Despite contributing up to 20 percent of national GDP in developing countries, inland fisheries are often overlooked in policy discussions and decisions around water, land use planning and infrastructure development. This fails to recognize the vital food, economic and livelihood benefits fisheries provide in some regions, particularly critical for some of the poorest nations. Using site-specific examples from across Africa and Asia, and global studies of the state and importance of inland fisheries, speakers from Conservation International, the Food and Agriculture Organization of the UN, International Water Management Institute, The Nature Conservancy, University of Hull, The United States Geological Survey, Wetlands International, and WWF-Zambia, discussed strategies to ensure the sustainability of inland fisheries. Many strategies involve highlighting inland fisheries contributions as part of the broader water sector resource management approach.
Our panel discussion included representatives from the Organisation for Economic Co-operation and Development, and Resolute Development Solutions. Panelists highlighted that inland fisheries often lose out among multiple competing needs for scarce freshwater resources; with few easy solutions forthcoming to secure sustainable inland fisheries. The greatest challenge is that inland fisheries are considered a subsistence system, and not economically relevant, placing inland fisheries as less important than other water resource uses, and at risk. This is compounded by their lack of visibility and an assumption that they will always be there.

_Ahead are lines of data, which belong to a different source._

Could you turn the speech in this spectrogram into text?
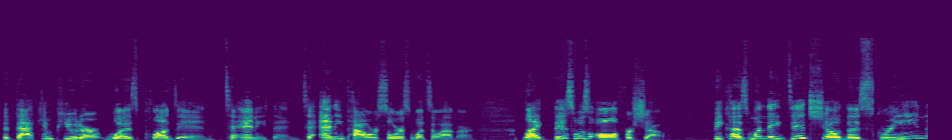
that that computer was plugged in to anything, to any power source whatsoever. Like, this was all for show. Because when they did show the screen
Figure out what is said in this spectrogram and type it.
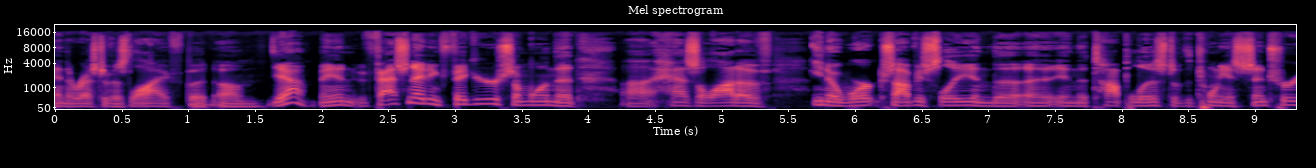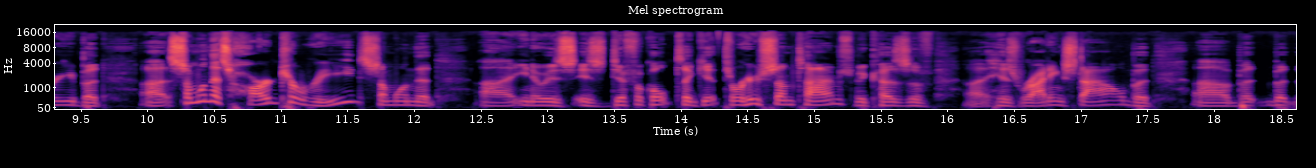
and the rest of his life. But um, yeah, man, fascinating figure, someone that uh, has a lot of you know works obviously in the uh, in the top list of the 20th century, but uh, someone that's hard to read, someone that uh, you know is is difficult to get through sometimes because of uh, his writing style, but uh, but but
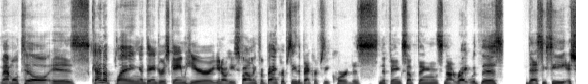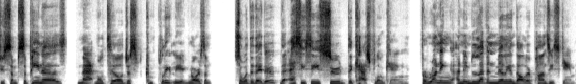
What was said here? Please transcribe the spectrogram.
Matt Motil is kind of playing a dangerous game here. You know, he's filing for bankruptcy. The bankruptcy court is sniffing something's not right with this. The SEC issues some subpoenas. Matt Motil just completely ignores them. So what did they do? The SEC sued the cash flow king for running an $11 million Ponzi scheme.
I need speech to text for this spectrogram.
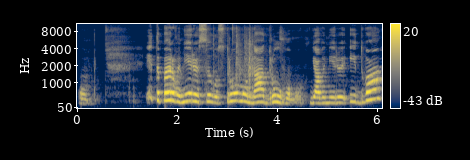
Ом. І тепер вимірюю силу струму на другому. Я вимірюю і 2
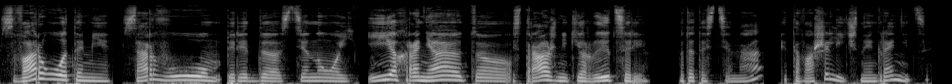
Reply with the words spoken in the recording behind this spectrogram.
с воротами, с рвом перед э, стеной, и охраняют э, стражники, рыцари. Вот эта стена – это ваши личные границы.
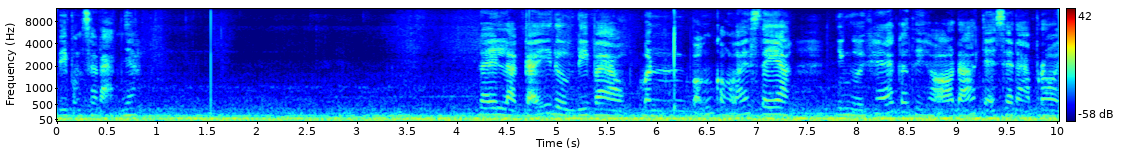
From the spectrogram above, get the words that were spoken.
đi bằng xe đạp nha. Đây là cái đường đi vào, mình vẫn còn lái xe, nhưng người khác thì họ đã chạy xe đạp rồi.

Panelists noted that, historically, water has been allocated to people and agriculture as a priority, and fish and fisheries have been largely ignored. Water that is left in rivers for fisheries is seen as an unproductive. We must ally with managers for environmental flows and show how the conservation of water for the ecosystem is productive. In some cases, different water-using systems can co-exist and be mutually beneficial, in other cases decisions must be made about trade-offs.

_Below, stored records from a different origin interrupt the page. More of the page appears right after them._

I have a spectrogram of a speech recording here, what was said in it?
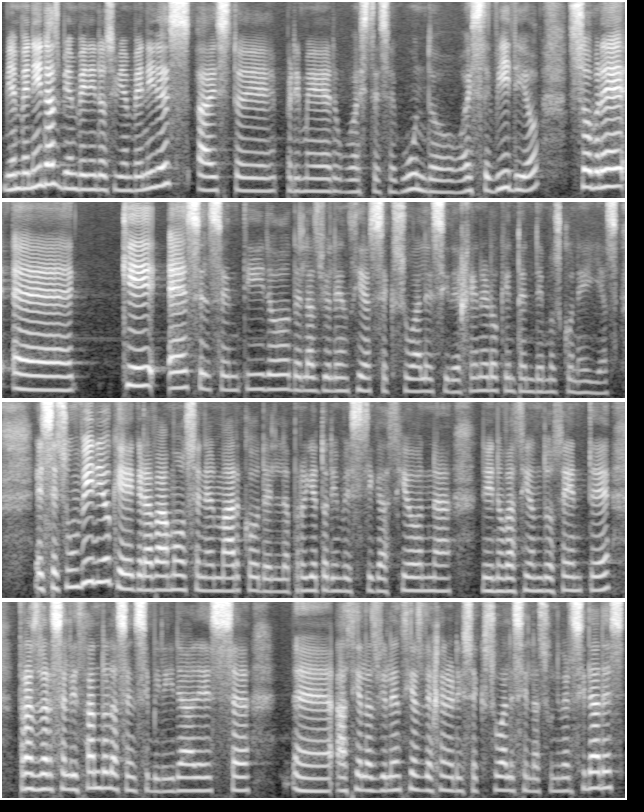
Bienvenidas, bienvenidos y bienvenidas a este primer o este segundo o este vídeo sobre eh, qué es el sentido de las violencias sexuales y de género que entendemos con ellas. Este es un vídeo que grabamos en el marco del proyecto de investigación eh, de innovación docente, transversalizando las sensibilidades eh, eh, hacia las violencias de género y sexuales en las universidades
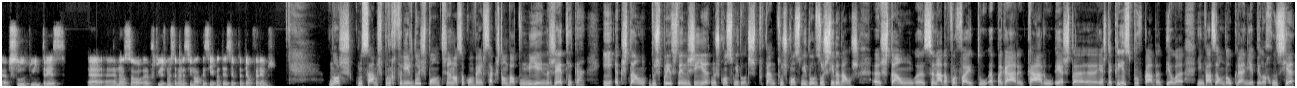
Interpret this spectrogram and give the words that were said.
absoluto interesse, não só português, mas também nacional, que assim aconteça. Portanto, é o que faremos. Nós começámos por referir dois pontos na nossa conversa: a questão da autonomia energética e a questão dos preços da energia nos consumidores. Portanto, os consumidores, os cidadãos, eh, estão, eh, se nada for feito, a pagar caro esta, eh, esta crise provocada pela invasão da Ucrânia pela Rússia.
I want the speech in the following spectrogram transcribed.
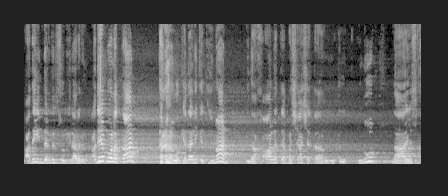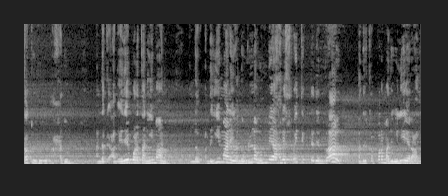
அதை இந்த இடத்தில் சொல்கிறார்கள். அதே போலத்தான் ஈமான் இதா ஹாலத்த பஷாஷத்தஹு அல் குலூப் லா யஸ்கத்துஹு அஹதும் அந்த அந்த இதே போலத்தான் ஈமானும். அந்த அந்த ஈமானை அந்த உள்ள உண்மையாகவே சுவைத்து விட்டது என்றால் அதற்கப்புறம் அது வெளியேறாது.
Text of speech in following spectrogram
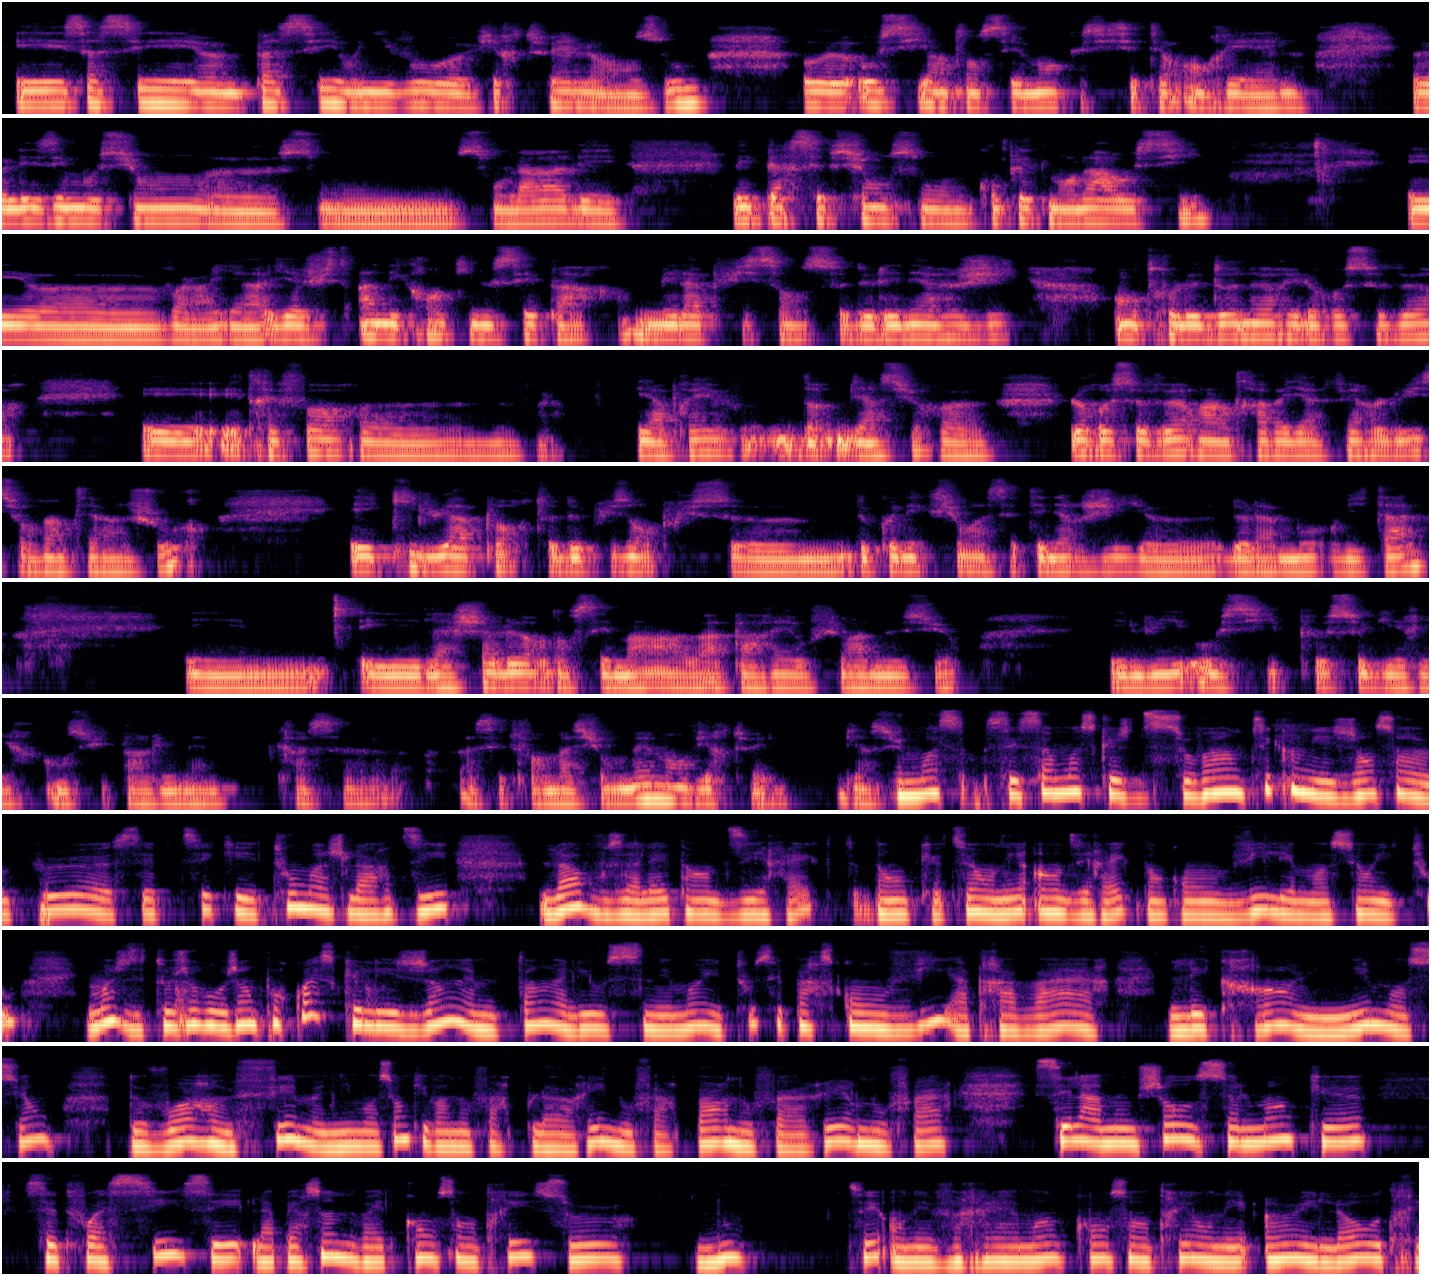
Et ça s'est passé au niveau virtuel en Zoom aussi intensément que si c'était en réel. les émotions sont, sont là, les, les perceptions sont complètement là aussi. Et euh, voilà, il y a, juste un écran qui nous sépare, mais la puissance de l'énergie entre le donneur et le receveur est, très fort. Euh. Et après, bien sûr, euh, le receveur a un travail à faire, lui, sur 21 jours, et qui lui apporte de plus en plus de connexion à cette énergie de l'amour vital. Et, et la chaleur dans ses mains apparaît au fur et à mesure. Et lui aussi peut se guérir ensuite par lui-même grâce à, cette formation, même en virtuel. Bien sûr. moi, c'est ça, moi, ce que je dis souvent, tu sais, quand les gens sont un peu euh, sceptiques et tout, moi, je leur dis, là, vous allez être en direct. Donc, tu sais, on est en direct, donc on vit l'émotion et tout. moi, je dis toujours aux gens, pourquoi est-ce que les gens aiment tant aller au cinéma et tout? C'est parce qu'on vit à travers l'écran une émotion, de voir un film, une émotion qui va nous faire pleurer, nous faire peur, nous faire rire, nous faire... C'est la même chose, seulement que cette fois-ci, c'est la personne va être concentrée sur nous. Tu sais, on est vraiment concentré, on est un et l'autre.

- We must highlight to key decision makers that sustainable management of inland fisheries is a development opportunity, and not a limiting factor for social and economic development. We should integrate the co-benefits of fisheries with overall management of healthy ecosystems (e.g. through new regulatory standards, micro credit access, etc.).
- Cooperation between fisheries and water sectors, with shared interests in efficient resource management, is crucial for solutions across water needs, in the face of infrastructure development and changing climate. Citizen/developer engagement, and creation of tools to help decision makers evaluate how their actions affect fisheries, are also important.
- The session highlighted the work of InFish (infish.org), an international collaborative network of governments, universities, and non-governmental organizations that tackles some of the most pressing issues facing global inland fisheries by “thinking outside the fishbowl” and engaging with other sectors.
- The session emphasized, as a resource, the large global study of inland fisheries conducted by FAO (Funge-Smith, 2018, FAO Fisheries and Aquaculture Circular No. C942 Rev.3), as well as other decision-support tools that highlight the relevance of inland fisheries in a global, regional and local development context.
FAO Review of the state of world fishery resources: inland fisheries (Fishery and aquaculture Circular C942 Revision3)http://www.fao.org/3/CA0388EN/ca0388en.pdf
The third revision reviews the status and trends of inland fisheries catch at global, continental and subcontinental levels. It places inland capture fisheries in the context of overall global fish production, and calls attention to the importance of inland capture fisheries with respect to food security and nutrition and the Sustainable Development Goals. It quantifies global inland fisheries resources in terms of food production, nutrition, employment, economic contribution with respect to those countries/regions or subnational areas where they are important.